In the Veneto region, Padua is a charming university town with churches, Roman ruins and an impressive botanical garden – the first in the world and a UNESCO World Heritage site. During the summer, the city is full of tourists who often use the sophisticated city as a base for excursions to nearby Venice. Visiting after the university semester begins in September means that you are treated to a more authentic experience, as the students congregate each evening in the elliptical central piazza and for aperitivo in the city’s bars. There are plenty of indoor attractions too, from the Giotto frescoes in the Scrovegni Chapel and cathedral to more unusual sights, such as the world’s oldest anatomical theatre or the preserved tongue of Saint Anthony, since Padua is home to both.
The famous rolling hills of Tuscany truly come into their own during harvest season and visitors will see why the colorful Val d’Orcia has inspired generations of painters and poets. One of the best spots to visit is Bagno Vignoni, a town known for its therapeutic hot springs, with a pool instead of a central piazza. It is free to enter the springs, which have been frequented since ancient times.
Heading south to Puglia, the beautiful Baroque architecture of Lecce had led to its nickname as the Florence of the South and the city is at its best in the autumn light. Summers are hot in the heel of Italy’s boot, so when temperatures start to dip, it is easier to explore everything the city has to offer.
Take in the Roman remains in the city center before heading to the more modern shops and wine bars or relaxing in the city park. Round off the day with local cuisine in one of the many excellent restaurants.

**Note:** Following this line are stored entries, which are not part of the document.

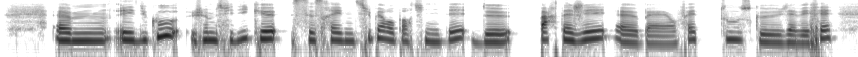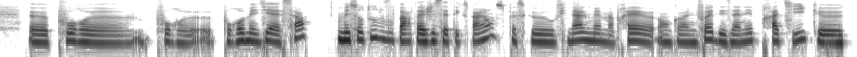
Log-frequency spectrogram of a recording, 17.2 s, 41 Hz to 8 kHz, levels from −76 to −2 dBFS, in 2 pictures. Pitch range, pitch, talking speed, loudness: 170-210 Hz, 185 Hz, 195 wpm, -26 LUFS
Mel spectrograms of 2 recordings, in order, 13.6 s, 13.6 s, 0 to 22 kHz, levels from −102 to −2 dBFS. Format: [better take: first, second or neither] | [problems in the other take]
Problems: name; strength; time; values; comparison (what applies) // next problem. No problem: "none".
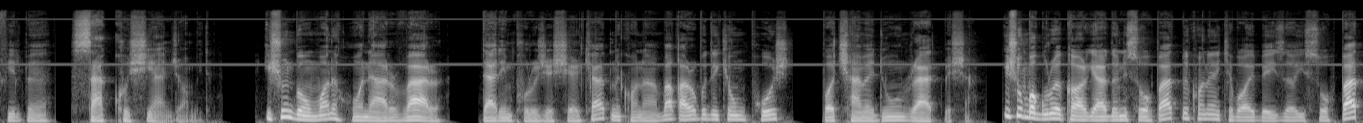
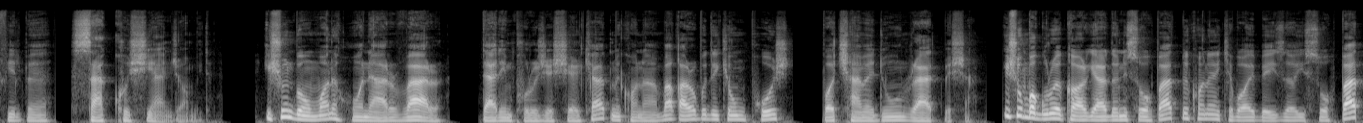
second | high-pitched whine; faint; throughout; 2.5 kHz, 30 dB below the speech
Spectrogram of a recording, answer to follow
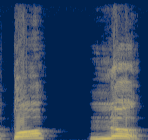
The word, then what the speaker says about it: तोल: अब देखो ला का उच्चारण किस प्रकार से हो रहा है, यहाँ पे ल पूरा नहीं हो रहा। ला का उच्चारण आपको पूरा नहीं करना, आधा ही करना है। किस प्रकार से करेंगे? ता में ओ की मात्रा तो ल, तोल। सिंपल है। अगर आप ला ला करके पूरा उच्चारण करोगे तो आ की मात्रा लग जाएगी इसके अंदर, तो गलत हो जाएगा शब्द।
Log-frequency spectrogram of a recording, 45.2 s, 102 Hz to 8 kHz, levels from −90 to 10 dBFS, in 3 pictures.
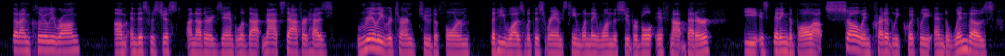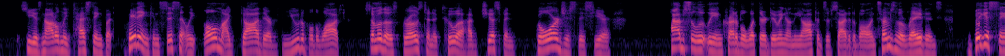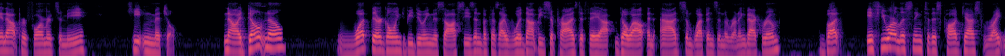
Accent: American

You may want to then head north through the olive groves toward Brindisi. With roughly 60 million olive trees, Puglia produces 40% of Italy’s olive oil and there are numerous tours following the Strada dell’Olio di Puglia – Puglia’s Olive Oil Road. This gastronomic route stretches for over 85 miles through the Province of Brindisi, with ample opportunities to sample the precious olive oil and local cuisine, plus numerous museums explaining the history and production of the local olive oil. Suggested stops include the Museo dell’Olio in San Vito dei Normanni, housed in a former Dominican convent and the Olive Oil Museum in Fasano, located on a former Benedictine property which has been turned into a masseria. The weather this time of the year is beautiful as is the scenery. With the agricultural delights ranging from wine to cheese and olive oil to the finest durum wheat imaginable, you may not want to leave, but that is a risk that is well worth taking.

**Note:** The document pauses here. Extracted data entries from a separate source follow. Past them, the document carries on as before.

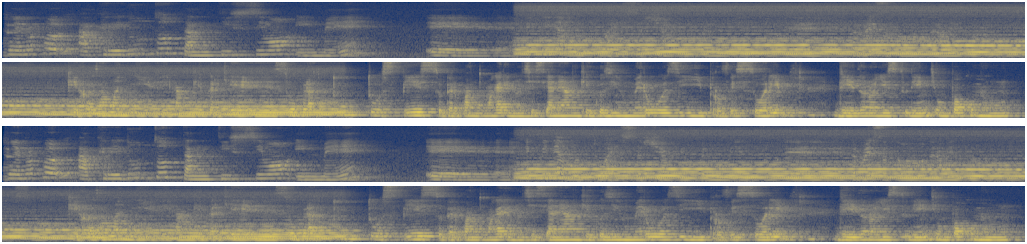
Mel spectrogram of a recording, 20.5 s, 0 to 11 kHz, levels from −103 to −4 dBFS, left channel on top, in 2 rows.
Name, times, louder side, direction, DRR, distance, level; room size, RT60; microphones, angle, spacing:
voice 1, 0.0-3.6 4.2-10.7 18.0-18.4, right 2 dB, 55° right, 3 dB, 0.5 m, -39 dB
sound 1, 5.1-13.7, equal, 20° left, 0.4 m, -26 dB
voice 2, 10.9-18.0 18.5-20.3, left 1 dB, 50° left, 2 dB, 0.7 m, -26 dB
5.2 x 4.7 x 3.8 m, 0.98 s
head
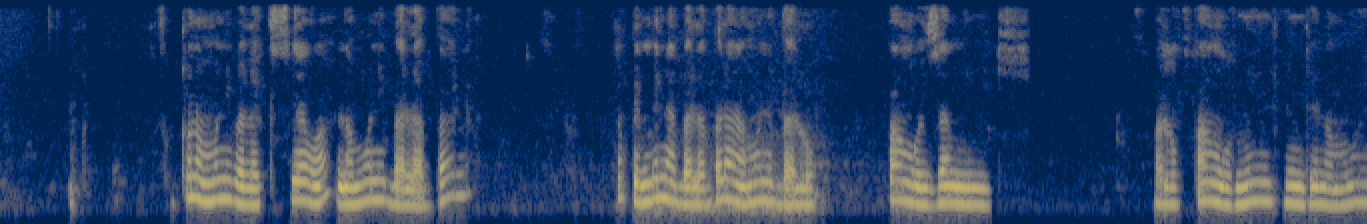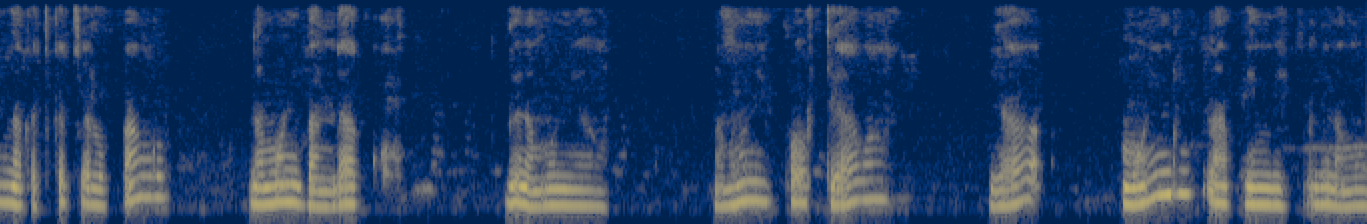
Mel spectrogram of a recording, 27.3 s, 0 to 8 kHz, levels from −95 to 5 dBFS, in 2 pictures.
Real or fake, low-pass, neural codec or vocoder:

Heading south into Sicily, a visit to Taormina will inspire and astound. Spectacularly perched on the side of a mountain, the city is one of Sicily’s most popular destinations – a chic resort town for vacationers and those who wish to experience a taste of Sicilian la dolce vita. Come November, the crowds are gone, the weather is delightful and the sights, smells, tastes and beauty of Taormina make this an awe-inspiring location. If not for the sophisticated shopping, extraordinary resorts and exceptional restaurants, it would actually have the feel of a small town. Who could ever imagine such a stark contrast between the jetsetters and in-the-know travelers of autumn?